“Foot to the floor”: Why now was the right time for Kate Morris to sell a majority share of Adore Beauty
Tuesday, September 17, 2019/
Kate Morris is selling 60% of Adore Beauty to Quadrant Private Equity after a year-long search for the perfect commercial partner.
Signing on the dotted line just last Friday, Morris tells SmartCompany the deal’s been in the works since March but the idea started growing last October. Starting next month, Quadrant is set to become the majority owner of the award-winning beauty brand.
“We [my husband James and I] bought all these shares back at the end of 2016, and went back to being independent for a while, and had another baby, and we just had to run our own race for a little while there.
“But when you’re a really fast-growing company and you see that opportunity, to do it all self-funded can be pretty challenging,” she explains.
Thanks to the continued success of Adore Beauty, Morris wasn’t short of options when she decided to take on a partner. With several opportunities on the horizon and offers coming in, the question was finding the right fit.
Keeping the momentum
Adore Beauty started 20 years ago in a garage, and it’s been growing year-on-year in revenue and online following ever since. It also has a five-year winning streak in the Deloitte Tech Fast 50.
So why sell a majority take now?
In one word: opportunity.
“We didn’t want to leave opportunities on the table just because we didn’t have quite enough cash, so I think it just kind of made sense,” Morris explains.
“I never like that feeling of ‘oh, maybe we could be going a bit faster’.
“If we could invest a bit quicker, when we’re getting more and more customers and those customers are spending more and more with us, it kind of makes sense to invest a bit ahead of the curve.
“It’s time to crystallise a bit of the value that we created,” she says.
Some of the opportunities were already on the roll before Quadrant jumped on board. Most recently in July, Adore Beauty launched in New Zealand where already, Morris claims, they’ve been “embraced”.

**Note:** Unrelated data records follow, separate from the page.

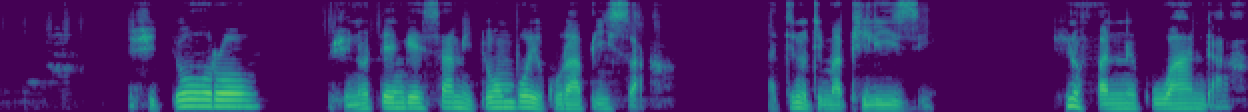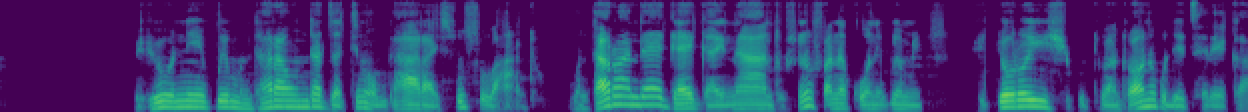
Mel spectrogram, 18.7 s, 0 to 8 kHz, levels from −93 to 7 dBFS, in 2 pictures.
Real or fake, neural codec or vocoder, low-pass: real; none; 7.2 kHz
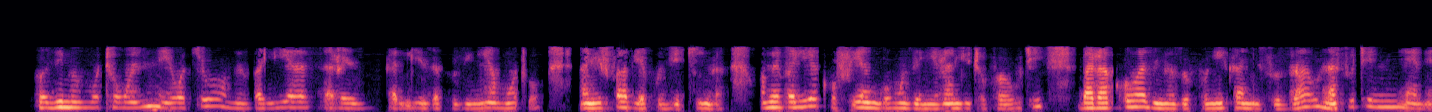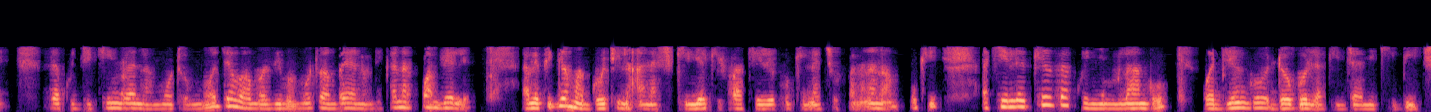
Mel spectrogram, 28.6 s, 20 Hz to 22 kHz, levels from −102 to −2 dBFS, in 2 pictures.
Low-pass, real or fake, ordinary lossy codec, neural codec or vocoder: 7.2 kHz; fake; AAC, 16 kbps; codec, 24 kHz, 3 kbps, HILCodec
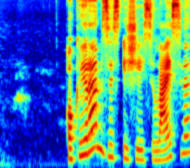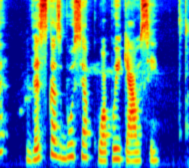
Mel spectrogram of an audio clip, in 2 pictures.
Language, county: Lithuanian, Kaunas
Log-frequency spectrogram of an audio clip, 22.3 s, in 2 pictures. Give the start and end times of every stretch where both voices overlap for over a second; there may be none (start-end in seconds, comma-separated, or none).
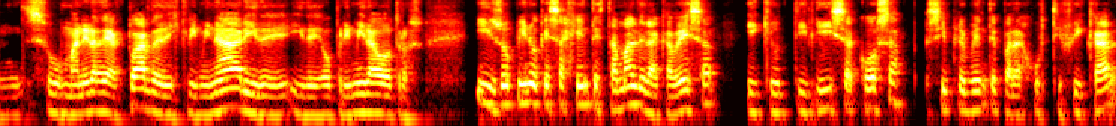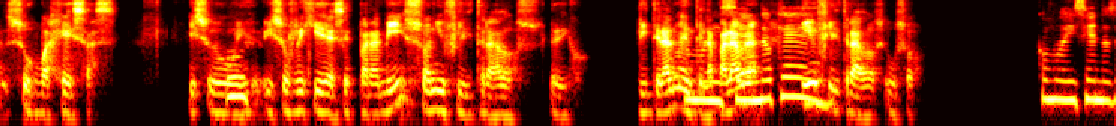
17.9-19.4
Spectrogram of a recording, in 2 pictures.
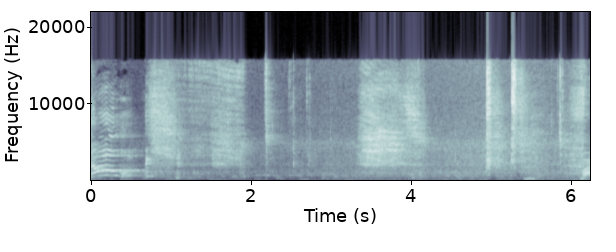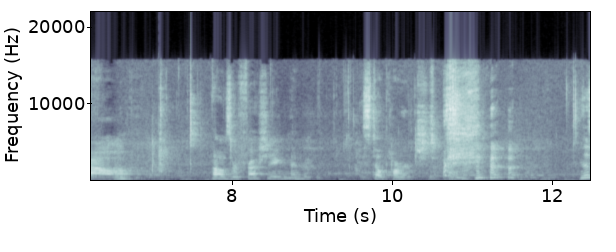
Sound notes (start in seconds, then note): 1.2 slurps; 1.6 smacks lips; 3.3 both slurping; 10.6 both laugh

Spurred on by such a quick market response, Morris is keen to use the extra funding to help with resourcing and putting “the foot to the floor”.

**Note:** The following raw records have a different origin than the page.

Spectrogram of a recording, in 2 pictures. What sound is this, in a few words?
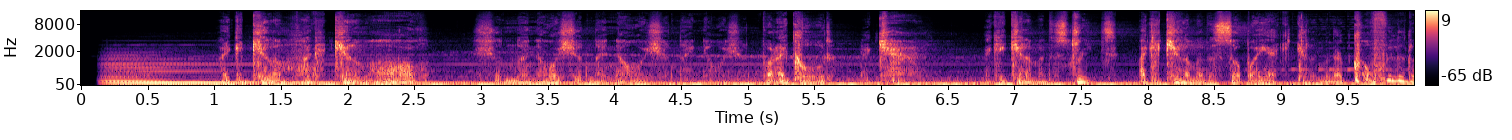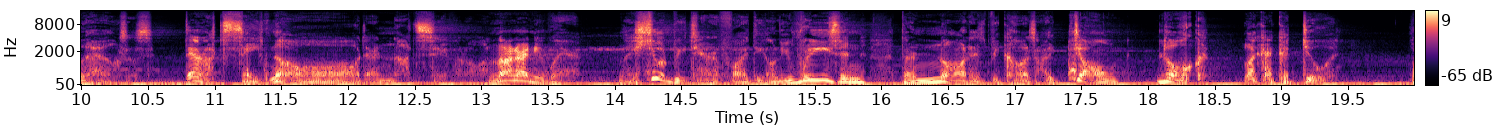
Gaming Psycho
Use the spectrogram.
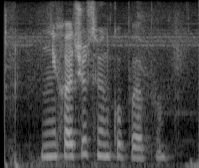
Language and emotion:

Months in the making
Morris is also eager to keep the momentum of their “rapid growth curve” going with other projects that require time and creativity.
She took a step back from being chief in January last year, taking on the role of executive director instead.
For the last 18 months, she says she’s been busy raising capital, preparing the New Zealand launch, and starting a podcast.
Said podcast Beauty IQ debuted at number one on the Apple Podcast charts.
“Being able to do things like that is really fun,” she laughs.
“I’m certainly not bored.”
Choosing the right partner
Because of Adore’s international success, Morris’ focus was on filtering, rather than sourcing, offers.
It took several months to decide what kind of funding would suit the business’ vision best. All the while, different investors approached and discussed a range of options.
Aligning business goals was one thing, but in the end, values won out.
“They really understood and valued the culture that we’ve built … In the end, it was the obvious choice.
“This was the one that made the most sense for the business and for my family.”
Amantha Imber runs a successful business — but she still has impostor syndrome Amantha Imber Inventium founder
Social media isn't about numbers, it's about connection Carlii Lyon Carlii Lyon PR founder
"My early decisions were rooted in fear": How good hires can set small business owners free Nancy Youssef Classic Finance founder
"No staff turnover": Business success hinges on a thriving company culture David Fazio Mate co-founder
Five ways to mentally prepare for the brutal capital-raising process Stacey Fisher Minnow Designs co-owner
In the age of online shopping, it's retail staff that make or break businesses Cal Doggett Properties & Pathways director